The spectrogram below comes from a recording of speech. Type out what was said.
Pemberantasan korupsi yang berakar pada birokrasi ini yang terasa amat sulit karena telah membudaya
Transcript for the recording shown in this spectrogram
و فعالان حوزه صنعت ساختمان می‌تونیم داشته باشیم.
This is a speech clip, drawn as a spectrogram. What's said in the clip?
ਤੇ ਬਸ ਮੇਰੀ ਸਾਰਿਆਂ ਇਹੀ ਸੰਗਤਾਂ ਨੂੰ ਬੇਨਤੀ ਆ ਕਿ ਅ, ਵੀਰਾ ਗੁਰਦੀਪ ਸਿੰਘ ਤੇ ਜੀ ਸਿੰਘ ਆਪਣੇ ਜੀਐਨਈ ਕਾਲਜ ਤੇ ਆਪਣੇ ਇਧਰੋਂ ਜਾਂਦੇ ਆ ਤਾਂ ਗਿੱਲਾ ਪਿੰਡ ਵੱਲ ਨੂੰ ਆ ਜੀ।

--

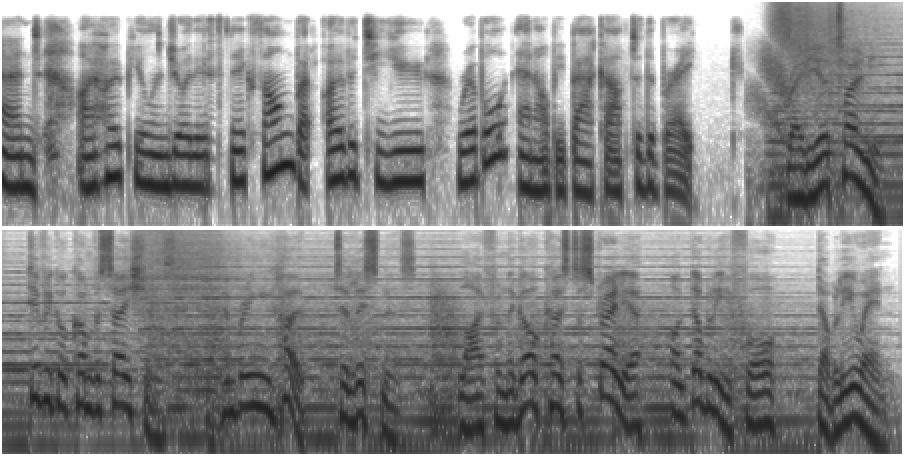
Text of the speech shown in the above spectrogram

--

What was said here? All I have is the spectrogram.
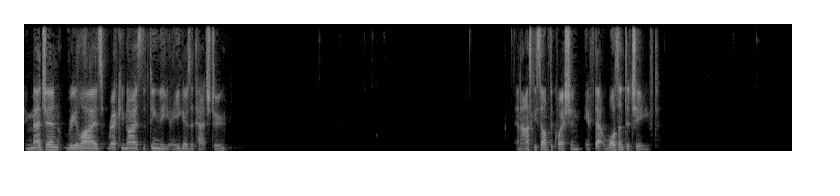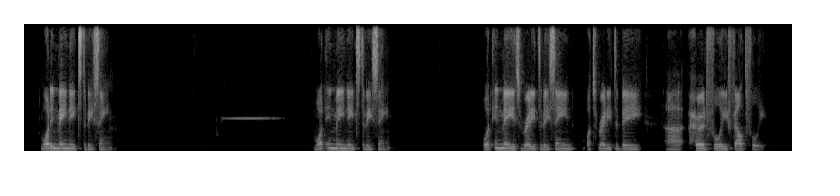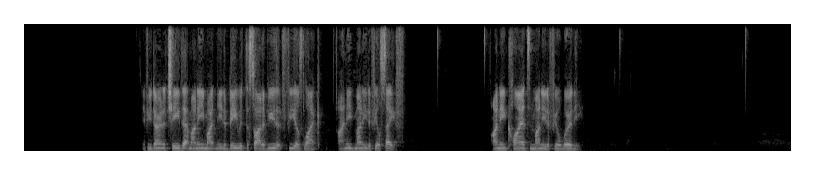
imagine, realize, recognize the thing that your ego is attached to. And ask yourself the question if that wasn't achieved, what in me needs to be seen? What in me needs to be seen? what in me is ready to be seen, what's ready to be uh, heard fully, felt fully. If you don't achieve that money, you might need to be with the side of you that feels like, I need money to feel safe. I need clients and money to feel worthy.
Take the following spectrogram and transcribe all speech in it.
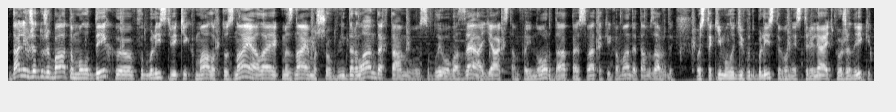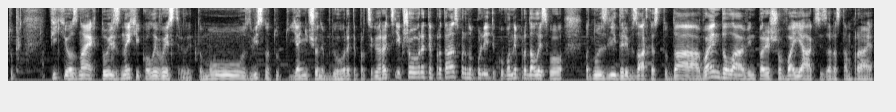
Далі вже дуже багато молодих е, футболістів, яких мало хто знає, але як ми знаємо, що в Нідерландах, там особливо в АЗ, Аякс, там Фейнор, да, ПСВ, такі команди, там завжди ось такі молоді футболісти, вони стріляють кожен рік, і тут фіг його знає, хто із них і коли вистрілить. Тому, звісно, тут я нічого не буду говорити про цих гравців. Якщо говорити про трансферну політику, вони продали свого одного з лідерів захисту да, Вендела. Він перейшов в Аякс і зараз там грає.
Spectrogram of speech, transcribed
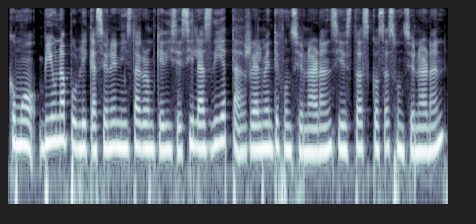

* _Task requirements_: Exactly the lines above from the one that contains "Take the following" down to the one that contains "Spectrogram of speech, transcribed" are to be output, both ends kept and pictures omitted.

* _Exercise solution_:
Take the following spectrogram and transcribe all speech in it.
Далі вже дуже багато молодих е, футболістів, яких мало хто знає, але як ми знаємо, що в Нідерландах, там особливо в АЗ, Аякс, там Фейнор, да, ПСВ, такі команди, там завжди ось такі молоді футболісти, вони стріляють кожен рік, і тут фіг його знає, хто із них і коли вистрілить. Тому, звісно, тут я нічого не буду говорити про цих гравців. Якщо говорити про трансферну політику, вони продали свого одного з лідерів захисту да, Вендела. Він перейшов в Аякс і зараз там грає.
Spectrogram of speech, transcribed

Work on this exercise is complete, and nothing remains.